-- Exercise details --
Practice item. Set the material below down again exactly, with no pictures.

-- Data for review --

——————

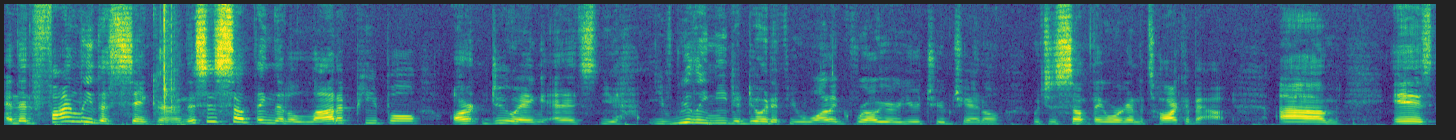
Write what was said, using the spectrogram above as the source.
And then finally the sinker. And this is something that a lot of people aren't doing, and it's you, you really need to do it if you want to grow your YouTube channel, which is something we're going to talk about. Um, is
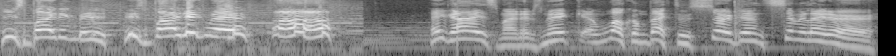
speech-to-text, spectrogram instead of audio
He's biting me! He's biting me! Ah! Hey guys, my name's Nick and welcome back to Surgeon Simulator.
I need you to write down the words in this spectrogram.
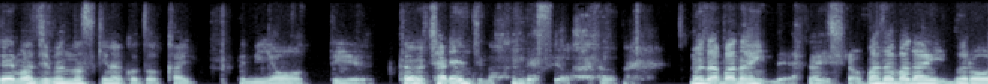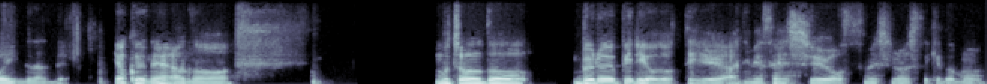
で、まあ自分の好きなことを書いてみようっていう、ただチャレンジの本ですよ。あの、学ばないんで、何しろ。学ばないドローイングなんで。よくね、あの、もうちょうど、ブルーピリオドっていうアニメ先週お勧めしましたけども、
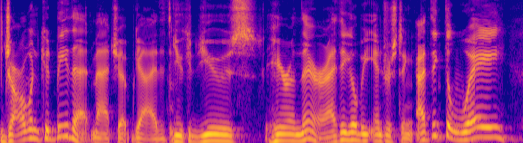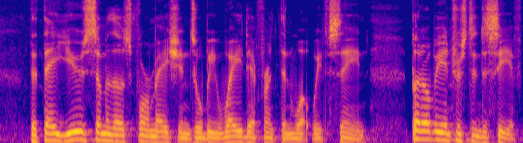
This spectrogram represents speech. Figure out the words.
Jarwin could be that matchup guy that you could use here and there. I think it'll be interesting. I think the way that they use some of those formations will be way different than what we've seen. But it'll be interesting to see if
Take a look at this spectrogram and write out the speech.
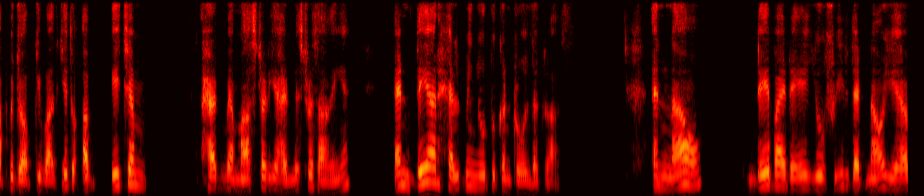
आपको जॉब की बात की तो अब एच एम हेड में मास्टर या हेडमिस्ट्रेस आ गई हैं and they are helping you to control the class and now day by day you feel that now you have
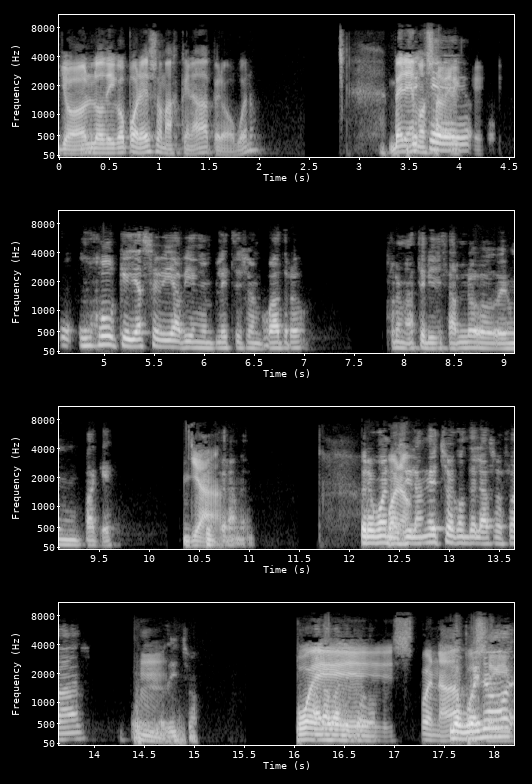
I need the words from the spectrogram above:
yo lo digo por eso más que nada, pero bueno. Veremos a ver. Un juego que ya se veía bien en PlayStation 4, remasterizarlo es un paquete. Ya. Sinceramente. Pero bueno, si lo han hecho con The Last of Us, pues lo hmm. dicho. Pues, pues nada. Lo pues bueno,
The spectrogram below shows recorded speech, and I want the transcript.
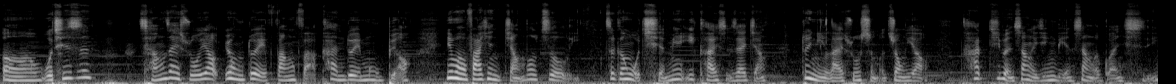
嗯，我其实常在说要用对方法，看对目标。你有没有发现，讲到这里，这跟我前面一开始在讲对你来说什么重要，它基本上已经连上了关系。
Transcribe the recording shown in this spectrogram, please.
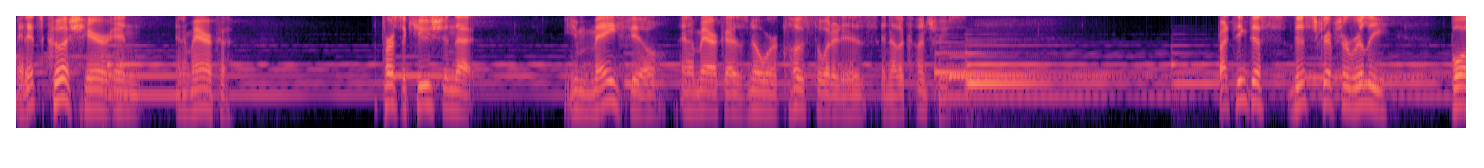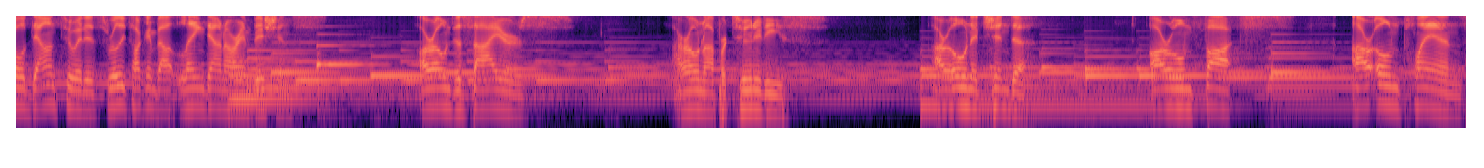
And it's cush here in, in America. The persecution that you may feel in America is nowhere close to what it is in other countries. But I think this, this scripture really boiled down to it is really talking about laying down our ambitions, our own desires, our own opportunities, our own agenda our own thoughts, our own plans.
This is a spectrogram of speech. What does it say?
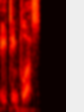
18 plus.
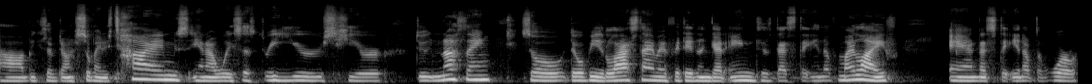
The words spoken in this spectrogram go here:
uh, because I've done so many times and I wasted three years here doing nothing. So there will be the last time if I didn't get in, because that's the end of my life and that's the end of the world.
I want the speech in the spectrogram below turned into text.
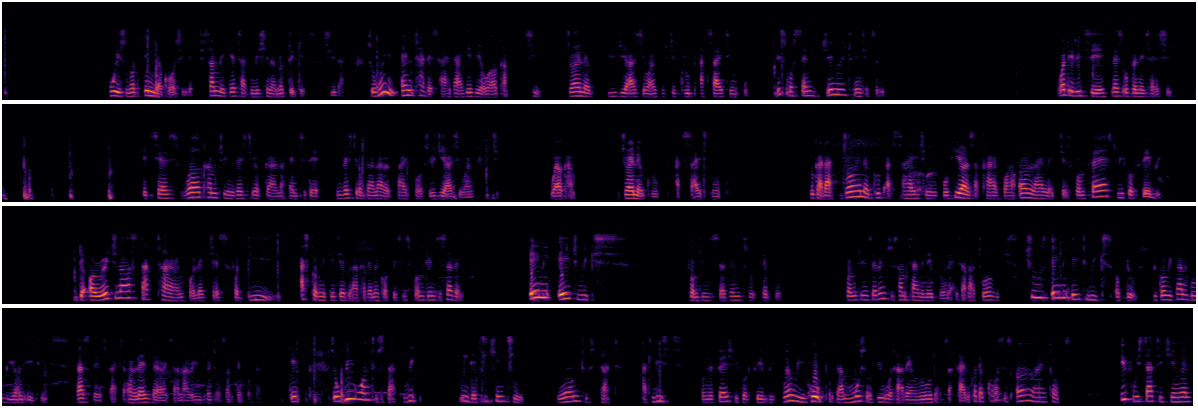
who is not in the course yet. Some may get admission and not take it. See that? So when you enter the site, I give you a welcome. See, join the UGRC 150 group at site info. This was sent January 23. What did it say? Let's open it and see it says, welcome to University of Ghana and to the University of Ghana required course, UGRC 150. Welcome. Join a group at site info. Look at that. Join a group at site info here on Sakai for our online lectures from first week of February. The original start time for lectures for D, as communicated by academic offices, from 27th. Any eight weeks from 27 to April from 27 to sometime in April, it's about 12 weeks. Choose any eight weeks of those because we can't go beyond eight weeks. That's the instruction, unless there is an arrangement or something for that. Okay, so we want to start, we, we the teaching team, want to start at least from the first week of February, when we hope that most of you would have enrolled on Sakai because the course is online taught. If we start teaching when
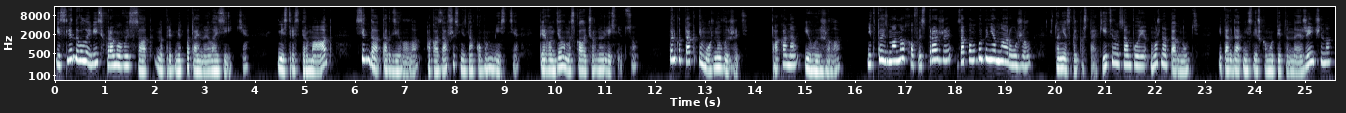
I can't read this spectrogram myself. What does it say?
исследовала весь храмовый сад на предмет потайной лазейки. Мистрис Ирмаат всегда так делала, оказавшись в незнакомом месте. Первым делом искала черную лестницу. Только так и можно выжить. Так она и выжила. Никто из монахов и стражи за полгода не обнаружил, что несколько штакетин в заборе можно отогнуть, и тогда не слишком упитанная женщина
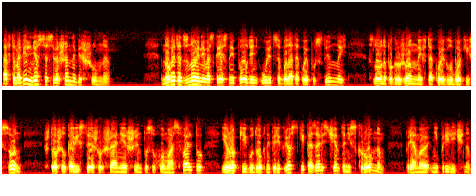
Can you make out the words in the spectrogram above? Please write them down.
Автомобиль несся совершенно бесшумно. Но в этот знойный воскресный полдень улица была такой пустынной, словно погруженной в такой глубокий сон, что шелковистое шуршание шин по сухому асфальту и робкий гудок на перекрестке казались чем-то нескромным, прямо неприличным.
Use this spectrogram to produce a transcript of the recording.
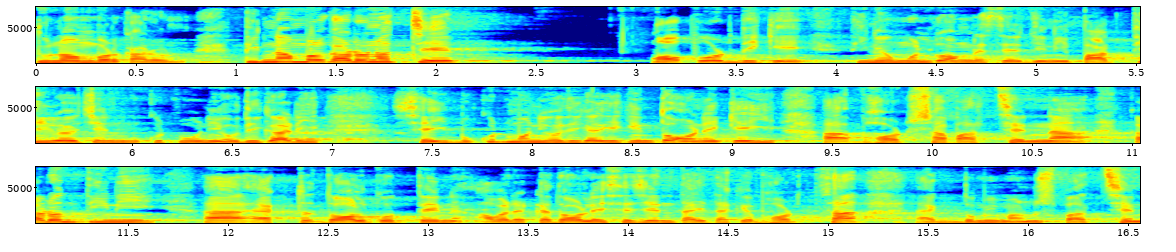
দু নম্বর কারণ। তিন নম্বর কারণ হচ্ছে অপরদিকে তৃণমূল কংগ্রেসের যিনি প্রার্থী রয়েছেন মুকুটমণি অধিকারী, সেই মুকুটমণি অধিকারীকে কিন্তু অনেকেই ভরসা পাচ্ছেন না। কারণ তিনি একটা দল করতেন, আবার একটা দল এসেছেন, তাই তাকে ভরসা একদমই মানুষ পাচ্ছেন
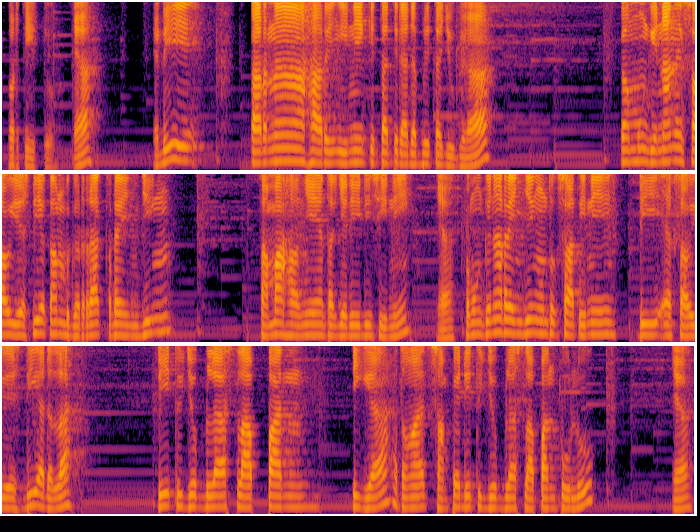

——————

-- Result --
Write what was said, using the spectrogram above as the source.
And then finally the sinker. And this is something that a lot of people aren't doing, and it's you, you really need to do it if you want to grow your YouTube channel, which is something we're going to talk about. Um, is
speech-to-text, spectrogram instead of audio
He's biting me! He's biting me! Ah! Hey guys, my name's Nick and welcome back to Surgeon Simulator.
I need you to write down the words in this spectrogram.
で、まあ自分の好きなことを書いてみようっていう、ただチャレンジの本ですよ。あの、学ばないんで、何しろ。学ばないドローイングなんで。よくね、あの、もうちょうど、ブルーピリオドっていうアニメ先週お勧めしましたけども、
This spectrogram represents speech. Figure out the words.
Jarwin could be that matchup guy that you could use here and there. I think it'll be interesting. I think the way that they use some of those formations will be way different than what we've seen. But it'll be interesting to see if
Take a look at this spectrogram and write out the speech.
आपको जॉब की बात की तो अब एच एम हेड में मास्टर या हेडमिस्ट्रेस आ गई हैं and they are helping you to control the class and now day by day you feel that now you have
I need the words from the spectrogram above:
yo lo digo por eso más que nada, pero bueno. Veremos a ver. Un juego que ya se veía bien en PlayStation 4, remasterizarlo es un paquete. Ya. Sinceramente. Pero bueno, si lo han hecho con The Last of Us, pues lo hmm. dicho. Pues, pues nada. Lo pues bueno,
The spectrogram below shows recorded speech, and I want the transcript.
嗯，我其实常在说要用对方法，看对目标。你有没有发现，讲到这里，这跟我前面一开始在讲对你来说什么重要，它基本上已经连上了关系。
Transcribe the recording shown in this spectrogram, please.
And it's cush here in, in America. The persecution that you may feel in America is nowhere close to what it is in other countries. But I think this, this scripture really boiled down to it is really talking about laying down our ambitions, our own desires, our own opportunities, our own agenda our own thoughts, our own plans.
This is a spectrogram of speech. What does it say?
18 plus.
The words spoken in this spectrogram go here:
uh, because I've done so many times and I wasted three years here doing nothing. So there will be the last time if I didn't get in, because that's the end of my life and that's the end of the world.
I want the speech in the spectrogram below turned into text.
who is not in the course yet. Some may get admission and not take it. See that? So when you enter the site, I give you a welcome. See, join the UGRC 150 group at site info. This was sent January 23. What did it say? Let's open it and see it says, welcome to University of Ghana and to the University of Ghana required course, UGRC 150. Welcome. Join a group at site info. Look at that. Join a group at site info here on Sakai for our online lectures from first week of February. The original start time for lectures for D, as communicated by academic offices, from 27th. Any eight weeks from 27 to April from 27 to sometime in April, it's about 12 weeks. Choose any eight weeks of those because we can't go beyond eight weeks. That's the instruction, unless there is an arrangement or something for that. Okay, so we want to start, we, we the teaching team, want to start at least from the first week of February, when we hope that most of you would have enrolled on Sakai because the course is online taught. If we start teaching when
I can't read this spectrogram myself. What does it say?
исследовала весь храмовый сад на предмет потайной лазейки. Мистрис Ирмаат всегда так делала, оказавшись в незнакомом месте. Первым делом искала черную лестницу. Только так и можно выжить. Так она и выжила. Никто из монахов и стражи за полгода не обнаружил, что несколько штакетин в заборе можно отогнуть, и тогда не слишком упитанная женщина
Can you make out the words in the spectrogram above? Please write them down.
Автомобиль несся совершенно бесшумно. Но в этот знойный воскресный полдень улица была такой пустынной, словно погруженной в такой глубокий сон, что шелковистое шуршание шин по сухому асфальту и робкий гудок на перекрестке казались чем-то нескромным, прямо неприличным.
Use this spectrogram to produce a transcript of the recording.
দু নম্বর কারণ। তিন নম্বর কারণ হচ্ছে অপরদিকে তৃণমূল কংগ্রেসের যিনি প্রার্থী রয়েছেন মুকুটমণি অধিকারী, সেই মুকুটমণি অধিকারীকে কিন্তু অনেকেই ভরসা পাচ্ছেন না। কারণ তিনি একটা দল করতেন, আবার একটা দল এসেছেন, তাই তাকে ভরসা একদমই মানুষ পাচ্ছেন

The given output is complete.